* [Aim of the exercise]
Write the listing out again word for word, skipping each picture.

* [Information]

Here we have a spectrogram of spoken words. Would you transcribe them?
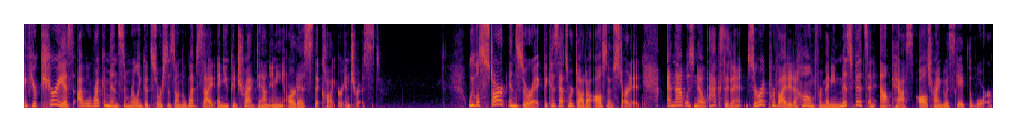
If you're curious, I will recommend some really good sources on the website, and you can track down any artists that caught your interest. We will start in Zurich because that's where Dada also started. And that was no accident. Zurich provided a home for many misfits and outcasts, all trying to escape the war.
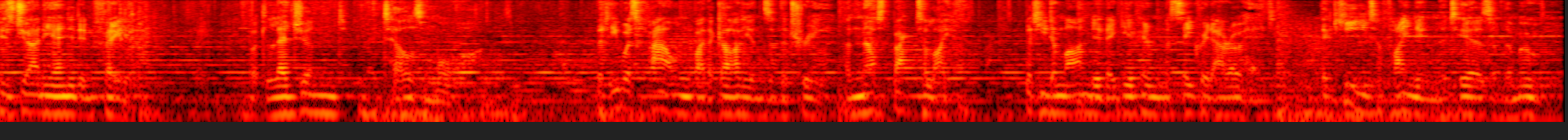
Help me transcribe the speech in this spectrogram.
his journey ended in failure. But legend tells more. That he was found by the guardians of the tree and nursed back to life. That he demanded they give him the sacred arrowhead, the key to finding the tears of the moon.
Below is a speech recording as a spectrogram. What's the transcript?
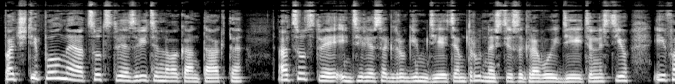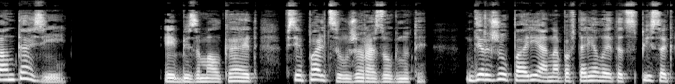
почти полное отсутствие зрительного контакта, отсутствие интереса к другим детям, трудности с игровой деятельностью и фантазией. Эбби замолкает, все пальцы уже разогнуты. «Держу пари», она повторяла этот список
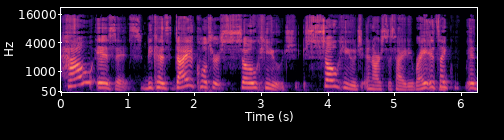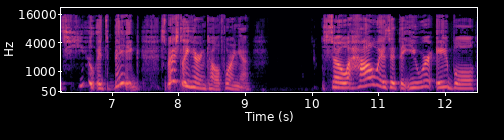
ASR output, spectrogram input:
how is it? Because diet culture is so huge so huge in our society right? It's like it's huge it's big especially here in california. So how is it that you were able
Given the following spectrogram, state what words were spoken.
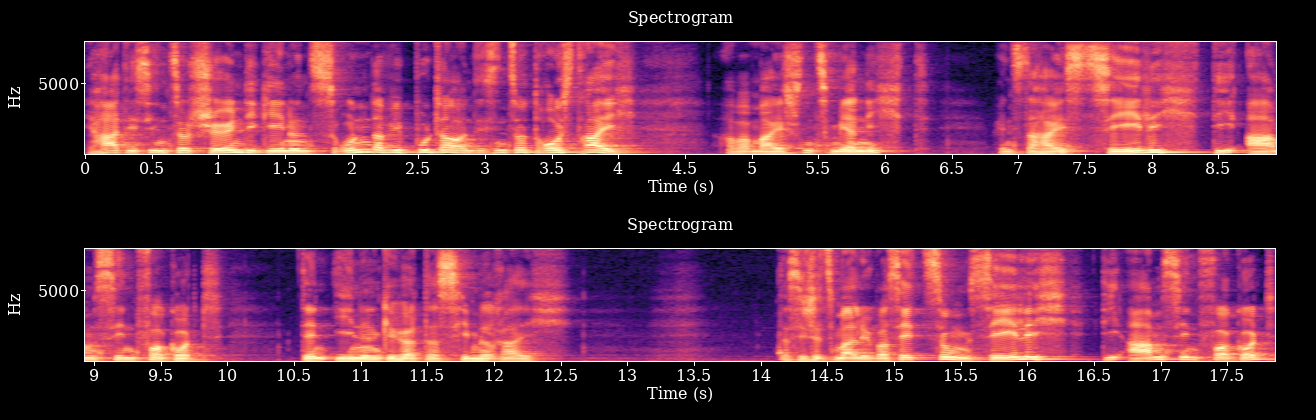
Ja, die sind so schön, die gehen uns runter wie Butter und die sind so trostreich. aber meistens mehr nicht, wenn es da heißt, selig die arm sind vor Gott, denn ihnen gehört das Himmelreich. Das ist jetzt mal eine Übersetzung, selig die arm sind vor Gott.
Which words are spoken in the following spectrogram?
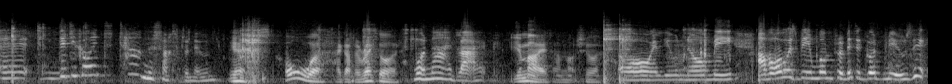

* [Answer for the task]
Here we have a spectrogram of spoken words. Would you transcribe them?
If you're curious, I will recommend some really good sources on the website, and you can track down any artists that caught your interest. We will start in Zurich because that's where Dada also started. And that was no accident. Zurich provided a home for many misfits and outcasts, all trying to escape the war.
Help me transcribe the speech in this spectrogram.
his journey ended in failure. But legend tells more. That he was found by the guardians of the tree and nursed back to life. That he demanded they give him the sacred arrowhead, the key to finding the tears of the moon.
Below is a speech recording as a spectrogram. What's the transcript?
почти полное отсутствие зрительного контакта, отсутствие интереса к другим детям, трудности с игровой деятельностью и фантазией. Эбби замолкает, все пальцы уже разогнуты. «Держу пари», она повторяла этот список
ASR output, spectrogram input:
how is it? Because diet culture is so huge so huge in our society right? It's like it's huge it's big especially here in california. So how is it that you were able
Given the following spectrogram, state what words were spoken.
Ja, die sind so schön, die gehen uns runter wie Butter und die sind so trostreich. aber meistens mehr nicht, wenn es da heißt, selig die arm sind vor Gott, denn ihnen gehört das Himmelreich. Das ist jetzt mal eine Übersetzung, selig die arm sind vor Gott.
Which words are spoken in the following spectrogram?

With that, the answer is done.